As an alternative to installing Madagascar, you can now run a Crunchbang (Debian) virtual machine (VM) with it pre-installed. Just download, unzip, and run the file with Oracle VirtualBox (free software). Detailed instructions for running the VM for the first time or installing VirtualBox can be found in the readme. Downloads: README.txt MadagascarVM.zip (~3.0 GB) MadagascarVM.7z (~2.1 GB, but requires 7zip to unpack)
SageMathCloud provides a rich environment, which allows one, for example, to easily install Madagascar and to access it interactively through its Python interface. The example above shows Madagascar running interactively in the cloud using an IPython notebook hosted by SageMathCloud. Support for interactive widgets is a new feature in IPython version 2 released earlier this year.
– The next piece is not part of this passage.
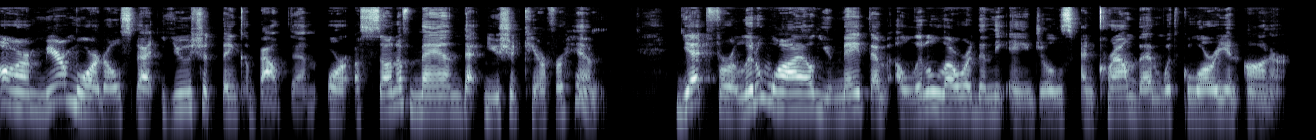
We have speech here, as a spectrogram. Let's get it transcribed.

Continuous Integration (CI) is a technique in software engineering, usually described as one of the common techniques in extreme programming (XP). CI implies maintaining a shared code repository, where developers contribute frequently (possibly several times per day), and an automated build system that includes testing scripts.
Using a CI tool, such as TeamCity, it is easy to implement CI for Madagascar, which includes both compilation tests and reproducibility tests. One of the computers at the University of Texas at Austin has been dedicated to such testing and has helped to detect several bugs and reproducibility problems. You can subscribe to testing reports using the RSS feed. To implement similar testing on your own computer, install TeamCity and configure it as follows:
2. Configure Build Step to use a command-line script such as the following:
3. Go out for a cup of coffee and come back to check the results of testing. On a CI server, the run of the “compile & test” script is triggered every time somebody commits a new change to the repository.
4. Fix detected problems and commit your changes back to the repository to continue the integration loop.
Adopting the technique of Continuous Integration, in combination with reproducibility testing, provides a robust development environment with well-debugged code and continuously-maintained reproducible examples. It should encourage an active participation of the Madagascar development community.
Reproducible science was one of the main general themes at the recent SciPy conference in Austin. While different tools for accomplishing reproducible research are being proposed, IPython notebooks are often mentioned as one of the main tools. In his review of the meeting, Eric Jones of Enthought writes:
We can safely say that 2013 is the year of the IPython notebook. It was everywhere. I’d guess 80+% of the talks and tutorials for the conference used it in their presentations.
As illustrated by the screenshots below, it is possible to combine SCons-based processing workflows with IPython notebooks.